A recent review of the broad benefits video games can provide for older adults adds to the growing body of research that suggests game developers are targeting older cohorts, and even innovating directly for senior living residents.

The popularity of video games among communities managed by the Goodman Group prompted the company’s recent post, which makes the bold statement that video games and virtual reality are benefiting residents’ physical, cognitive and emotional well-being. 

Those claims, however, are backed by various studies over the past few years, including one report involving more than 100 older adult participants that concluded that “playing may serve as a positive activity associated with successful aging.” 

The virtual bowlers who live in communities run by the Goodman Group include those at The Village Senior Residence, an independent living, assisted living and memory care community in Missoula, MT, and The Inn on Westport, an independent living, assisted living and memory care community in Sioux Falls, SD.

Although one recent survey found that “only” 6% of video game players were age 65 and older, previous studies have shown that this cohort plays for longer periods of time, and more frequently, than even younger gamers, because they have more leisure time.

The physical benefits to gaming come from the development of more games, such as Wii sports, that involve some kind of movement.

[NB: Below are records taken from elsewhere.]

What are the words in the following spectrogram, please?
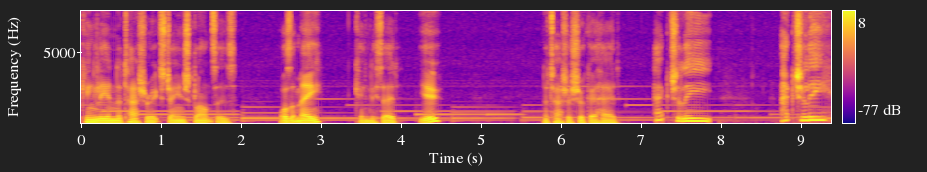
Kingley and Natasha exchanged glances. Wasn't me, Kingley said. You? Natasha shook her head. Actually. Actually,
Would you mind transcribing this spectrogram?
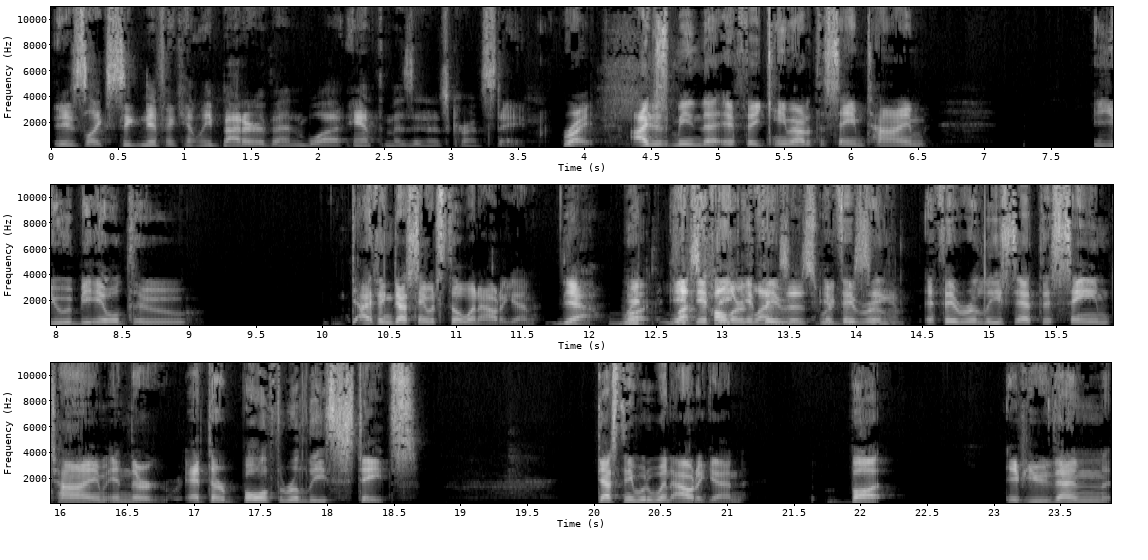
is like significantly better than what Anthem is in its current state. Right. I just mean that if they came out at the same time, you would be able to. I think Destiny would still win out again. Yeah, But less if colored they, if lenses. They, we'd if they re- if they released at the same time in their at their both release states, Destiny would win out again. But if you then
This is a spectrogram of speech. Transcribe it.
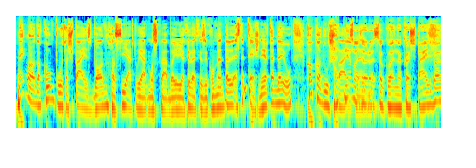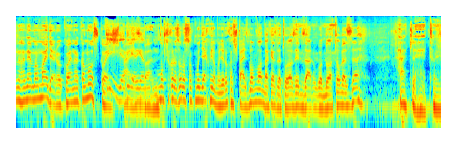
Megmarad a kompót a Spice-ban, ha Szijjártó jár Moszkvába, írja a következő kommentelő. Ezt nem teljesen értem, de jó. Kakadú Spice hát nem az oroszok vannak a Spice-ban, hanem a magyarok vannak a moszkvai igen, Spice-ban. Igen, igen. Most akkor az oroszok mondják, hogy a magyarok a Spice-ban vannak, ez lett volna az én záró gondolatom ezzel. Hát lehet, hogy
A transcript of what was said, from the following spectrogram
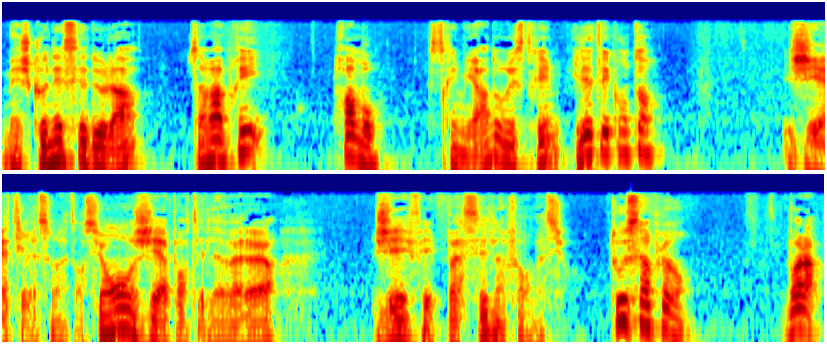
Mais je connais ces deux-là. Ça m'a pris trois mots. StreamYard ou Restream. Il était content j'ai attiré son attention, j'ai apporté de la valeur, j'ai fait passer de l'information. Tout simplement. Voilà.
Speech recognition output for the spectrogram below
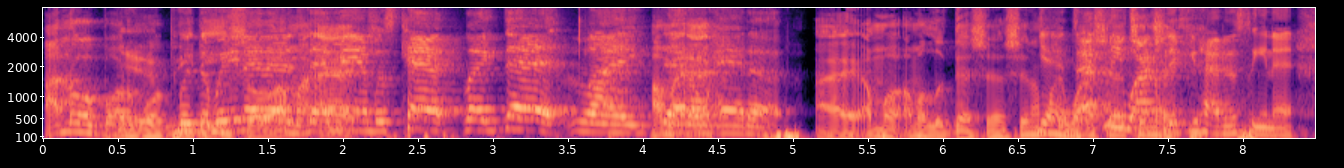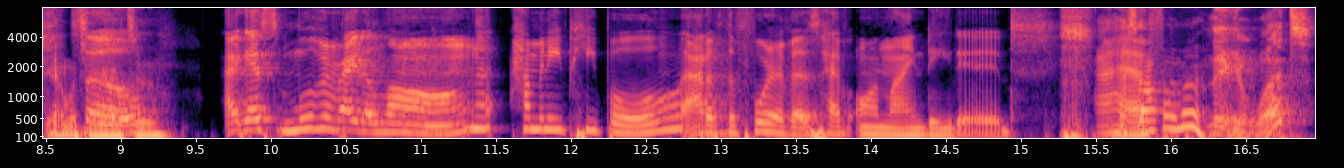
I know Baltimore yeah. PD, But the way so that, that, that man was capped like that, like I'm that don't add up. All right, I'm gonna I'm look that shit. shit I yeah, watch definitely watch tonight. it if you haven't seen it. Yeah, I'm so I guess moving right along, how many people out of the four of us have online dated? I have. Nigga, what?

Although those games aren’t going to turn anyone into professional athletes, for older adults, using certain VR and game options helps with walking and coordination, the Goodman Group said.

Games that are more puzzle-oriented also increasingly are being used in memory care communities. Even the simple act of manipulating a joystick has applications that researchers are hoping to use to evaluate people living with Parkinson’s disease, the McKnight’s Tech Daily reported earlier this fall.